In the early 1980s, Kathy and I owned an auto parts store, and we (let's be real, mostly I) decided to expand our business.
My decision had a negative effect on our cash flow to the point that we barely had money to feed our family. Our three children were young at the time, so Kathy set up her desk in our home and did all of our accounting and finance oversight while simultaneously taking care of our little ones.
One night, I came home to our small house and was bewildered that the lights were all off inside. At first I thought my family was gone, until I spied Kathy's car, covered in snow, in our driveway. My heart pounded out of my chest as I apprehensively turned the knob and opened the front door.
When I breached the doorway, I saw our wood stove glowing red, the fire crackling within. The rest of the house was completely dark except for two lanterns that dimly lit the living room just in front of me. The furniture was pushed to the walls, and three little tents made out of blankets occupied the room.
With my heart still pounding, I yelled, "Is anybody home?"
Suddenly, three little people stuck their heads out of their makeshift tents and yelled, "Hi, Daddy!" Surprised, I asked what they were doing. "We're camping!" they proclaimed, laughing in unison.
Just then, Kathy rushed into the living room, looking alarmed. I followed her outside, questioning her along the way. A second later she was staring at the electrical panel on the side of the house. "I am turning on the electricity," she said nervously.
I demanded to know what she was doing.
"I am doing what I can to help our family through this lean time," she responded, obviously trying not to make me feel bad. Kathy had budgeted our electric bill and during the day, she would shut off the main breaker to stay within her budget. She would turn it back on before I got home so I wouldn't have to live in a dark house.
Our kids weren't upset that there was no money because their mother made a game out of our challenge. Not only did our children learn how to be resourceful, but their mother also taught them how to find joy in hard situations, how to live with a positive attitude all the time and how to work hard for the things we wanted.
Potter's Wheel or Perfection
Kathy's attitude is foreign to most of us today. Society longs for a trouble-free life, a magic pill, a euphoric marriage and the state of constant ecstasy. Many people dream of a perfect world, where perfect people live out a perfect life. But the truth is that between the promise of your destiny and the palace of your dreams is the process of the potter's wheel. It is on this wheel that you are fashioned for your destiny and formed for your future.
Sometimes people mistake finding fun for finding joy in circumstances. Many spend their entire fortunes trying to have fun, in hopes that pleasure will bring them some great sense of fulfillment.
It may be because we often teach about joy and fun as if the words were synonymous. Nothing could be further from the truth. A Spirit-led life isn't always fun, but it is always filled with joy.

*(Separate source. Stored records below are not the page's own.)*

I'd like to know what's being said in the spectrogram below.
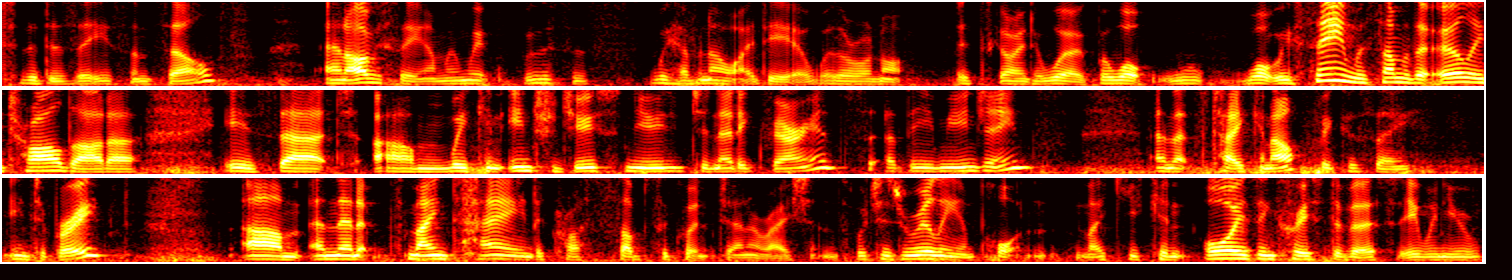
to the disease themselves? And obviously, I mean, we, this is we have no idea whether or not it's going to work. But what what we've seen with some of the early trial data is that um, we can introduce new genetic variants at the immune genes, and that's taken up because they interbreed. Um, and then it's maintained across subsequent generations, which is really important. Like you can always increase diversity when you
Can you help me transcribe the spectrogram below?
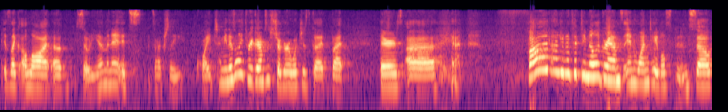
is like a lot of sodium in it. It's it's actually quite. I mean, there's only three grams of sugar, which is good, but there's uh, 550 milligrams in one tablespoon. So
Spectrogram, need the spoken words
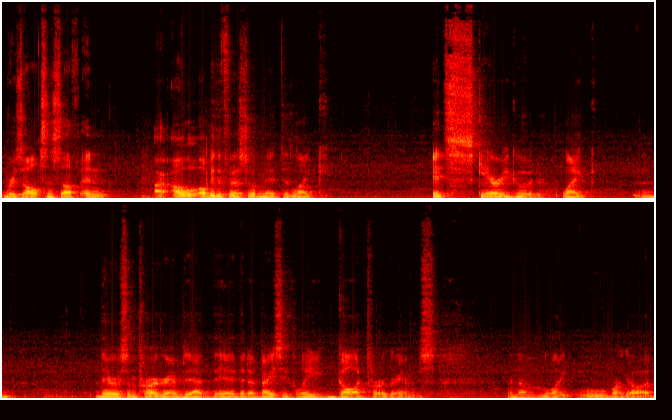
results and stuff. And I'll, I'll be the first to admit that like it's scary good. Like there are some programs out there that are basically god programs and i'm like oh my god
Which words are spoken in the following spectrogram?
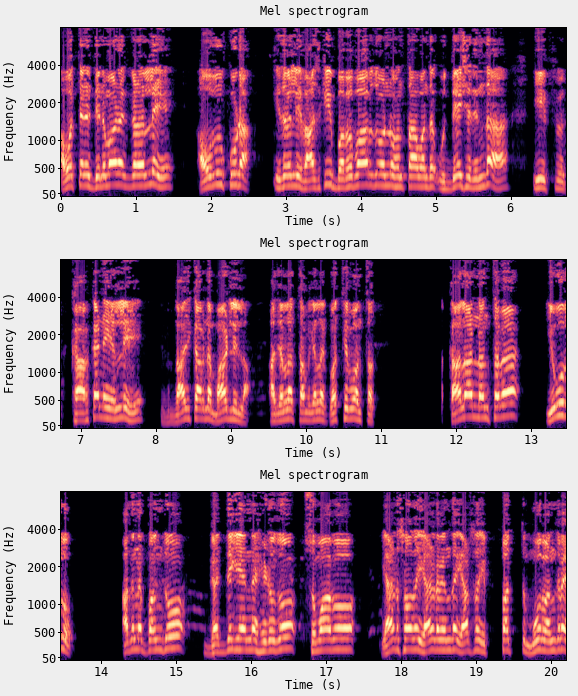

I am also not saying that we need to be optimists rather than pessimists but that we need to be believers. Both optimists and believers manifest positive attitudes, but for very different reasons. An optimist sees the glass half-full, but a believer knows it's not the level of the water in the glass that matters as much as whether or not it's being filled or depleted.
When you walk by faith, you tap into a well of unlimited resources. Believing in Jesus is not a preconditioned mental attitude toward life's circumstances, but the acknowledgment that your temporal conditions are subject to His supernatural power.
So where are you putting your faith? Are there any situations in your life currently that could use an injection of joy? I want to encourage you to rest on the potter's wheel, knowing that God's power and resources are unlimited. Take that situation, invite Holy Spirit to speak to you about His perspective on it and partner with the infinite resources He has for you in it.
Kris Vallotton is the senior associate leader at Bethel Church in Redding, California, where he has served with Bill Johnson for three decades. He has written several books, including the best-selling The Supernatural Ways of Royalty and Heavy Rain.
For the original article, visit krisvallotton.com.
Get Spirit-filled content delivered right to your inbox! Click here to subscribe to our newsletter.
Great Resources to help you excel in 2019! #1 John Eckhardt's "Prayers That..." 6-Book Bundle. Prayer helps you overcome anything life throws at you. Get a FREE Bonus with this bundle. #2 Learn to walk in the fullness of your purpose and destiny by living each day with Holy Spirit. Buy a set of Life in the Spirit, get a second set FREE.